Addibots are self-driving and remote-controlled 3D printers that can smooth over roads… or skating ponds at the very least.
When it comes to 3D printing, who says you can’t think (and create) outside the box? Clearly not Robert Flitsch, a mechanical engineer and Harvard graduate who recently founded his own New York-based startup Addibots.
An Addibot is a four-wheeled robot that can be either autonomous or remote-controlled, and holds an array of printheads on its undercarriage that enable it to 3D print with various materials as it drives.
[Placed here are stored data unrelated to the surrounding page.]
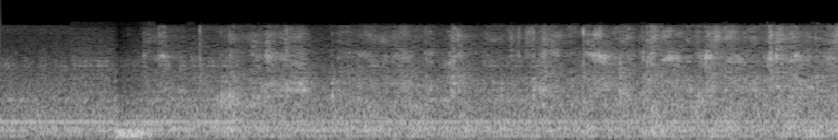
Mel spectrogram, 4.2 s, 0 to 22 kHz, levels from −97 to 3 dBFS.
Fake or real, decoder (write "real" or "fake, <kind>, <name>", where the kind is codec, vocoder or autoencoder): fake, vocoder, Vocos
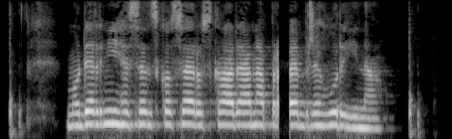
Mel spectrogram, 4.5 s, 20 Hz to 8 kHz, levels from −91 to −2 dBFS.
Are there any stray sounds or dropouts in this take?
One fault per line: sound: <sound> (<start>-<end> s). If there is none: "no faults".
sound: dropout (2.8-2.9 s)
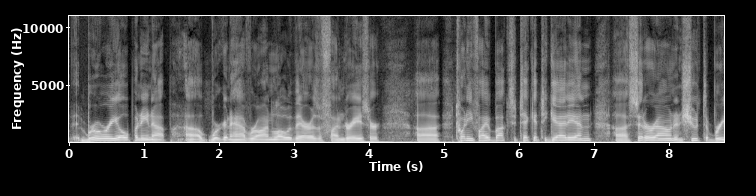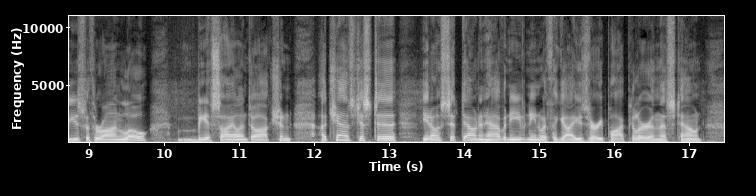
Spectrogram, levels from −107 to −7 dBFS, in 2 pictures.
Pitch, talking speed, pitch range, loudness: 135 Hz, 195 wpm, 115-155 Hz, -21 LUFS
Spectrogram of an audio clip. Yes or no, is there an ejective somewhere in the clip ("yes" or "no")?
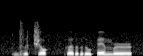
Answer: no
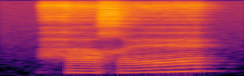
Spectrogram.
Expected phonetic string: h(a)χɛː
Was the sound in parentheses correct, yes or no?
yes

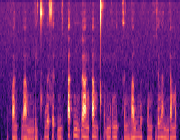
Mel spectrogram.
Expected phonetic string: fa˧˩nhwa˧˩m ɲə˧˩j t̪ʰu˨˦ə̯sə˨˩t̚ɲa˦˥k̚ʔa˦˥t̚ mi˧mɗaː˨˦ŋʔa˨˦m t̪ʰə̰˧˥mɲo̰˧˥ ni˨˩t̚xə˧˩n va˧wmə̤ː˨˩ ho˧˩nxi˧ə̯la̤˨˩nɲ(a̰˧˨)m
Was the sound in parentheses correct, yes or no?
no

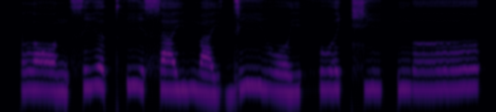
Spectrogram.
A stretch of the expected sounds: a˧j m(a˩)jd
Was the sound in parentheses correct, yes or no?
yes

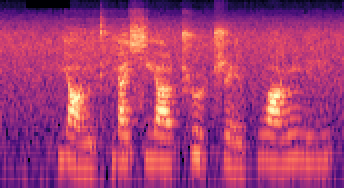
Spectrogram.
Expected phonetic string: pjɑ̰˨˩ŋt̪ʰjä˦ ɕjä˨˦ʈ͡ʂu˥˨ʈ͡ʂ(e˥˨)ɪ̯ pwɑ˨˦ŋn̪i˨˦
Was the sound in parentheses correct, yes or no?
no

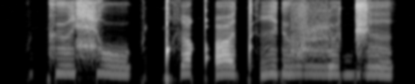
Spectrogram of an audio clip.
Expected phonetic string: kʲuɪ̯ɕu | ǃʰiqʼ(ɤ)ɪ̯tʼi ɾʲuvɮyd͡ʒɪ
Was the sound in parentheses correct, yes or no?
no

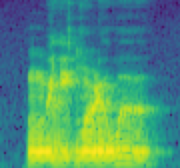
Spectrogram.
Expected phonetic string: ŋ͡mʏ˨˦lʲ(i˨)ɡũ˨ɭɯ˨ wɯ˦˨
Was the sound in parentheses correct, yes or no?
no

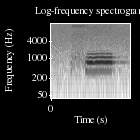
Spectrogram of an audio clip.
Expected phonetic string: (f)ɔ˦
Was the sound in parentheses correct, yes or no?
yes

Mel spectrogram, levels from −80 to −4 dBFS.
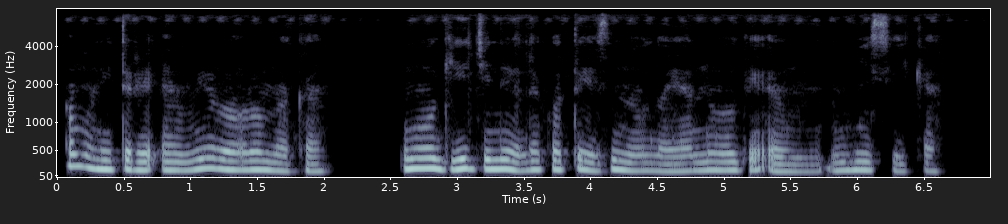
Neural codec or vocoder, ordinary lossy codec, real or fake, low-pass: none; none; real; 7.2 kHz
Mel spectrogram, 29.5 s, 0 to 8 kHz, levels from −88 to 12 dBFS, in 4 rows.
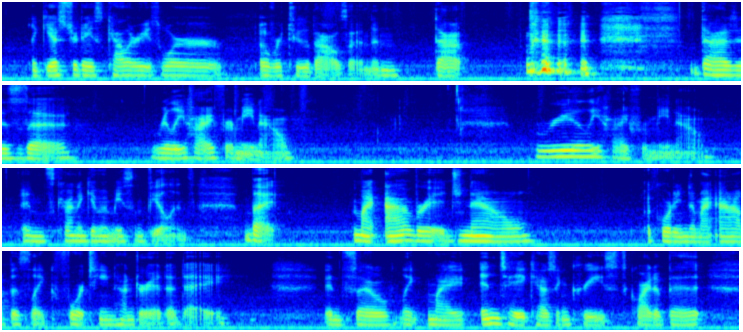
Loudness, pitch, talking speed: -33 LUFS, 140 Hz, 110 wpm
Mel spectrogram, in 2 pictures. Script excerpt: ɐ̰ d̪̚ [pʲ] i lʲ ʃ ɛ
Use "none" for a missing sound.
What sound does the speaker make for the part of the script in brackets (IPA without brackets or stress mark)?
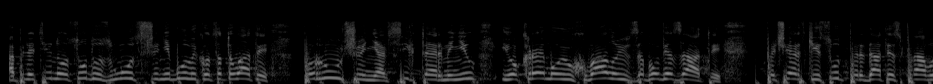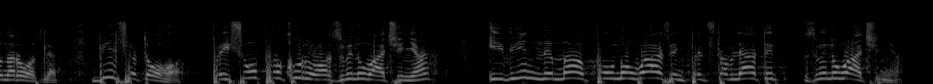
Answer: bʲ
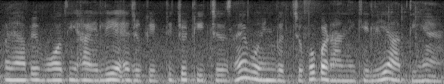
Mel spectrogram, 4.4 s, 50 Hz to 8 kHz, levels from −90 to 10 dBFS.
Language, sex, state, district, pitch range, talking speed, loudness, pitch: Hindi, female, Chandigarh, Chandigarh, 180-205 Hz, 245 wpm, -18 LUFS, 195 Hz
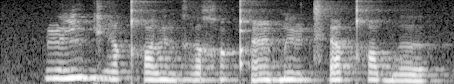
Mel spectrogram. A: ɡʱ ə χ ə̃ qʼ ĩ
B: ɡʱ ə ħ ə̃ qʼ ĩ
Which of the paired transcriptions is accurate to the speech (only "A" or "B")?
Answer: A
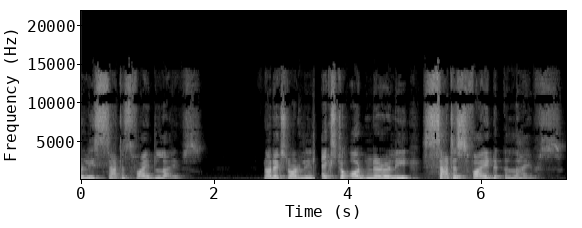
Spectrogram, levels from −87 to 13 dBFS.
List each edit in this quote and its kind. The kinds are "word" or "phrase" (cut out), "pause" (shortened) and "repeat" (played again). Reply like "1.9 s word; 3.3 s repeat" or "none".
3.5 s word

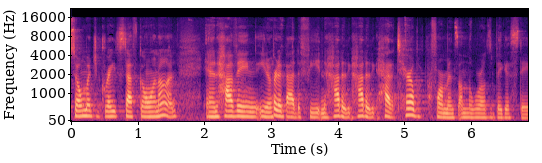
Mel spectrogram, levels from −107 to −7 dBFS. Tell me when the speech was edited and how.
3.0 s word; 4.2 s repeat

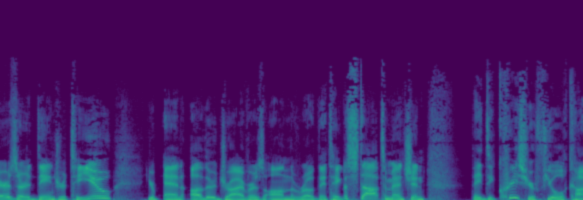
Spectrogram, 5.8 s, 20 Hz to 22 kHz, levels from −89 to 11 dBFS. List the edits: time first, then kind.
1.6 s word; 3.4 s word; 3.8 s word

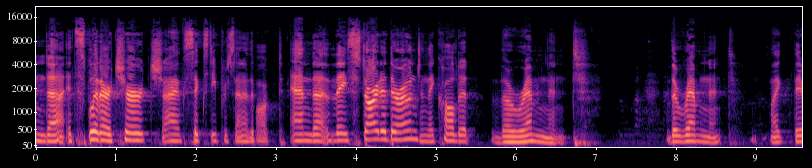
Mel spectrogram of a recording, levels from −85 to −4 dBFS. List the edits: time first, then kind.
1.8 s word; 2.7 s word; 3.1 s pause; 3.7 s word; 4.8 s word; 5.5 s pause; 7.0 s pause

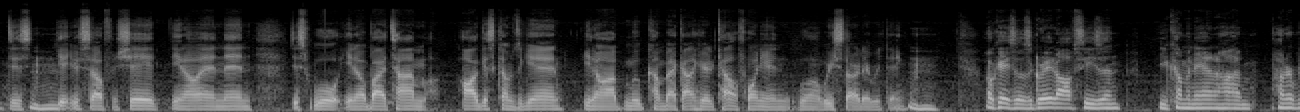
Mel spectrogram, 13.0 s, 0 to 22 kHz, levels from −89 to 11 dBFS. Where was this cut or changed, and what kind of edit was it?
5.7 s pause; 11.4 s pause

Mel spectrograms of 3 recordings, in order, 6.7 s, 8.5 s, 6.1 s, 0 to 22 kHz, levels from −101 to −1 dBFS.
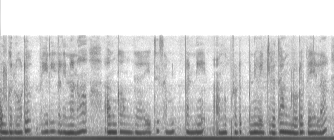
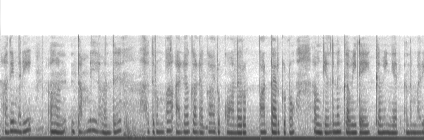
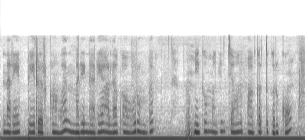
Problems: low volume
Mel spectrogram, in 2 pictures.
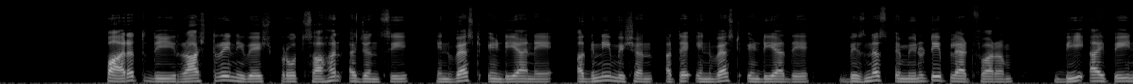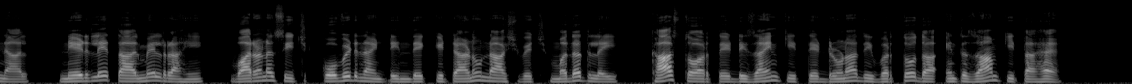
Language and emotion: Punjabi, neutral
Breaking free from the restraints of conventional 3D printing, Addibot can move its printing components to any desired location and produce items of any size. Unlike most machines where an object is built inside the print area and then removed for use, this platform can turn any surface into a workspace.
“A central limitation of current 3D printing methods is the fact that they operate inside a workspace of finite dimensions,” Flitsch explains. “For many household 3D printers, these dimensions are merely a few inches in each direction. For these printers, larger objects can only be manufactured with larger printers, making the fabrication of sizable industrial products either incredibly expensive (due to astronomical equipment costs) or downright impossible (for objects, like buildings or bridge trusses, just too large for a printer of this type).”
Flitsch’s first prototypes were equipped with inkjet cartridges, designed to show off the Addibot’s concept in 2D. And since water possesses similar fluid characteristics to ink, the engineer — who also happens to be a lifelong hockey player — turned his attention to repurposing the bot as an ice resurfacing tool for skated-upon rinks. Like a mini Zamboni, the Addibot poured water that was cooled just above its freezing point into the slices and chips made by the blades, which would freeze on contact with the surface.
While the team notes that there are endless possibilities for Addibots, they are initially focusing their efforts on road repair and construction. They are working towards a new distribution array that can use asphalt materials, with hopes of fixing cracks, large potholes and eventually the resurfacing of our roadways altogether. The robot’s ability to streamline this process could potentially help public works departments and municipalities across the nation meet the massive demand for improved streets.
The robot operates much like any other 3D printer, just scaled down. Housed inside its chassis are multiple nozzles that lay down materials layer by layer, as needed. Impressively, the technology may even be able to one day “print” sensors into roads, which would be used for communication by self-driving vehicles.
“All the storage for material, all the chemical processing could be done on board the Addibot,” Flitsch told Popular Science. “Tar materials, which have to be kept at a high temperature, can be done in a tank with a constant heat source added to it. Power sources could be various kinds, depending on the size of the robot.”
Intrigued? Head over to its page to learn more, or see it in action above!